Iridium Jazz Club

Do you remember Hurricane Day in the city last summer?  I showed up with nothing but the clothes on my back and a platter of assorted cheesecake in my hand to pianist Misha Piatigorsky’s place, at the kind invitation of drummer Chris Wabich.  And that is how this refugee became acquainted with Sketchy Black Dog, a rhythm section plus string quartet ensemble that mixes classic rock and jazz.

I went to see Misha and Chris’s group again on Thursday at Iridium Jazz Club.  Danton Boller joined them on bass and violinists Monica Davis and Adda Kridler, violist Colin Benn and cellist Agnes Nagy made up the quartet.  Sketchy Black Dog’s nickname is Scratchy Black Cat and it used to go by Paris Troika, before adding the strings.

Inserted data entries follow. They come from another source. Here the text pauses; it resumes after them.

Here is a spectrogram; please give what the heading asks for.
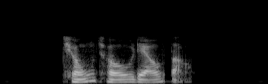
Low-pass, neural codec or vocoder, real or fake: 3.6 kHz; none; real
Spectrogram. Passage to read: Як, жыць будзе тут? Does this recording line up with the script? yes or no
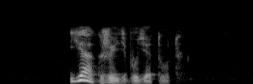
yes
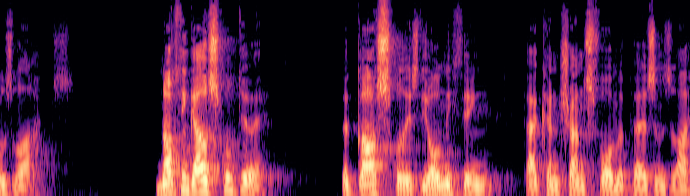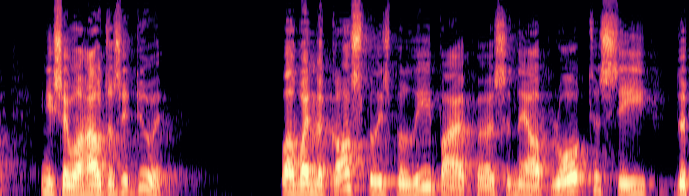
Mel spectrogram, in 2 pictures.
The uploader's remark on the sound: This message preached at a baptismal service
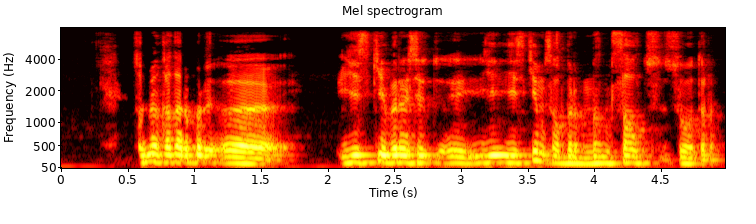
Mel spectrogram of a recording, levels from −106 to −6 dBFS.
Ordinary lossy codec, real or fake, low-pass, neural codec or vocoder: none; real; 7.2 kHz; none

I’ve never noticed Iridium before because its presence is obscured by humongous signs advertising Mamma Mia! and Stardust Diner.  The jazz club is downstairs from the diner, decked out in reddish blue décor with guitars and Les Paul posters hung all around.  Their restroom was clean with three stalls that were roomy enough.  And in case you weren’t sure if being a woman also qualified you as a lady, they had two signs on the door, one that said Ladies and another that said Women.

Hopefully you have a compact mirror on you to read the bathroom door handle, because it says “Pull” in mirror image reflection.  Once you open the door, you might notice that the wall on the far right corner goes in.  They stuck a small sink there, which was most adorable and the best feature of the room.  They also had a standard size sink and more posters up on the walls.  Iridium seems to be as fond of putting up decorations as my mom; every time I visit home, I have to take down a few plaques and trinkets.

My mom told me that when our family used to live on the East Coast and visited New York, we could only afford two bowls of jja-jang-myun (black bean noodle) to share among the four of us.  I thought about this, what little money we had in the first decade of our life in the States and the change in lifestyle over the years, while I ordered and ate my $9 strawberry shortcake without flinching.

Misha, who also immigrated to the States at a young age, tells us how to say, “Where’s the restroom?” in Russian —

Gde tooalet?

Somethin’ Jazz Club

Thursday was another prematurely warm night where I needed to go on a brisk walk and eat ice cream.  Except I was fasting sweets, so instead I watched KMac consume ice cream with a plastic fork from a nearby halal cart.  I also waved a fork around, in case he felt self-conscious about holding two half-gallon tubs of Edy’s on the steps of Columbia.  When our assiduous men’s room correspondent stirred to go watch a movie at home, I got up to head to my assignment at Somethin’ Jazz Club (To be fair, he shed snare drum etudes for four hours that day, while I practiced zero hours).

Located East of Midtown, Somethin’ Jazz is not convenient to get to from the Upper West Side.  The longer we waited for the third train transfer, the more I felt that the train would come any minute because we had already waited so long, so we kept waiting a bit longer.  But the amount of time you wait for something does not necessarily correlate with its estimated time of arrival; there’s no sense in expecting that the thing I’m waiting for is closer to arriving, the longer I wait.  After twenty minutes or so, it was announced that the E train would not be coming at all.

We managed to get to the club to catch our classmates Olli Hirvonen (guitar), Frederick Menzies (tenor sax), Jeff Koch (bass) and Philippe Lemm (drums).  Olli billed his quartet as a “Nordic jazz” group, presumably because with the exception of Jeff, members hail from Finland and Denmark, in addition to Holland.  Actually, Jeff is the most exotic person I’ve met since moving to the city—a rare native New Yorker (and I don’t mean from Long Island) in a metropolis of jaded transplants and hopeful immigrants.

If Nordic jazz is synonymous with the ECM label, which showcases European interpretations of the originally American art form, which, in turn, began as a synthesis of African and European music, what do you call it when you have Americans striving to play in the ECM vein?

They had two individual restrooms, one labeled women and the other, men.  The women’s bathroom was the neatest I have seen here, with a deep green glass bowl sink and sand colored tiles.

Of greater interest was the elevator up to the third floor, where the club is situated.  The smallest public elevator I have been in, my friend Pat wondered how Jeff got in there with his bass.  Upon stepping out, we ran into a Japanese man looking for a lounge on the second floor.  I thought the elevator would lead him directly there but we couldn’t find the down button to get the doors open.  Naturally, I proceeded to assume that this elevator was of the sort that only travels up, but not down because it’s easier taking the stairs down.

Make sure to try the elevator, if you visit.  Someone demonstrated later that it actually does go down.

We all have our sleeves rolled up...

“Jazz elevator!”  “Why not jazz gas station?”  People have been mocking my work in such a fashion.  Make fun all you want — I won’t be the one caught without toilet paper in the stall.

Olli teaches us how to say, “Where’s the restroom?” in Finnish —

Missä on vessa?